Section 4. Corruption and Lack of Transparency in Government
The law provides criminal penalties for corruption by officials, but the government did not implement the law effectively and officials often engaged in corrupt practices with impunity. While the government made some progress in combating low-level corruption in the provision of government services, there were continued reports of corruption by government officials, including those at the highest levels.
Transparency International and other observers described corruption as widespread. There were reports of corruption in the executive, legislative, and judicial branches of government. For example, in six reports on visits made to the country between 2004 and 2017, the CPT noted that corruption in the country’s entire law enforcement system remained “systemic and endemic.” In a report on its most recent visit to the country in 2017, for example, the CPT cited the practice of law enforcement officials demanding payments in exchange for dropping or reducing charges or for releasing individuals from unrecorded custody. These problems persisted throughout the year. Media reported that on April 26, the head of the Shamkir Executive Committee Alimpasha Mammadov was detained on corruption-related charges.
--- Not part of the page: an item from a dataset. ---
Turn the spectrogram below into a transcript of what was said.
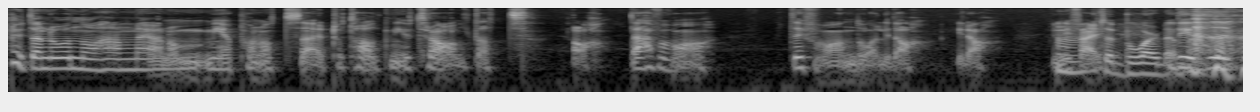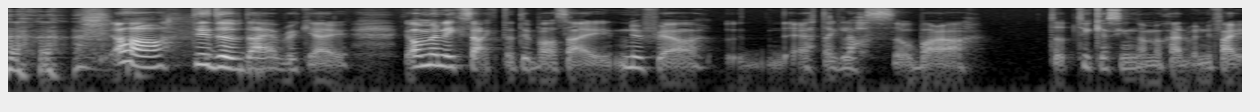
utan då nog handlar jag nog mer på något så totalt neutralt att ja, det här får vara, det får vara en dålig dag idag. Mm, ungefär. Mm, typ boredom. Det är typ, ja, det är typ där jag brukar, ja men exakt att det är bara så här, nu får jag äta glass och bara typ tycka synd om mig själv ungefär.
Similar to previous years, authorities continued to punish individuals for exposing government corruption. For example, during the year police detained two civil society activists who were then turned over to the Main Department to Combat Organized Crime of the Ministry of Internal Affairs. The two activists were preparing a media story about government corruption. Main Department to Combat Organized Crime officials reportedly tortured one of these individuals.
Corruption: The Anticorruption Department of the Prosecutor General’s Office stated that it investigated 600 criminal cases against 405 officials and sent 274 criminal cases to the courts during the year. While no senior officials were prosecuted, several high-ranking officials were arrested and charged. Several such cases remained under investigation at year’s end, including charges of corruption against the minister of culture and other high-ranking ministry officials, multiple ambassadors, several department heads at the Ministry of Foreign Affairs, and several heads and deputy heads of regional executive committees (governors). Although those accused were charged with corruption, the arrests were not accompanied by systemic reforms, such as requiring all officials to comply with the asset declaration law or ending punitive measures against persons who exposed corruption. Many observers considered the arrests to have political or economic motives that were unrelated to combating corruption.
On June 29, the OCCRP published an article regarding Izzatkhanim Javadova and Suleyman Javadov, who had family ties to the ruling elite and who allegedly received $19.6 million from questionable sources. According to the United Kingdom’s (UK) National Crime Agency, the family used a network of 20 companies based mostly in offshore locations to transfer the funds into their UK accounts. UK investigators identified six of the companies as being part of the “Azerbaijani Laundromat,” which allowed the country’s ruling elite to embezzle funds, avoid taxes, launder money, pay bribes to European parliamentarians, purchase properties, and fund luxurious lifestyles. On July 7, the OCCRP published information that the Javadovs had agreed to hand over $5.5 million to UK authorities and settle an inquiry into the origin of their financial wealth.
On October 7, the OCCRP published an investigation revealing the wife, daughter, and son-in-law of former speaker of the Milli Majlis (parliament) Oktay Asadov (2005-20) acquired luxurious properties in London, Dubai, and Moscow. In total, the Asadovs reportedly acquired assets valued at almost $10 million.
There were credible reports that paying bribes could obtain a waiver of the military service obligation, which is universal for men between ages 18 and 35. Citizens also reported military personnel could buy assignments to easier military duties for a smaller bribe.
The government continued efforts to reduce low-level corruption and improve government services by expanding the capabilities and number of service centers of the State Agency for Public Service and Social Innovations, which functioned as one-stop locations for government services, such as obtaining birth certificates and marriage licenses, from nine ministries.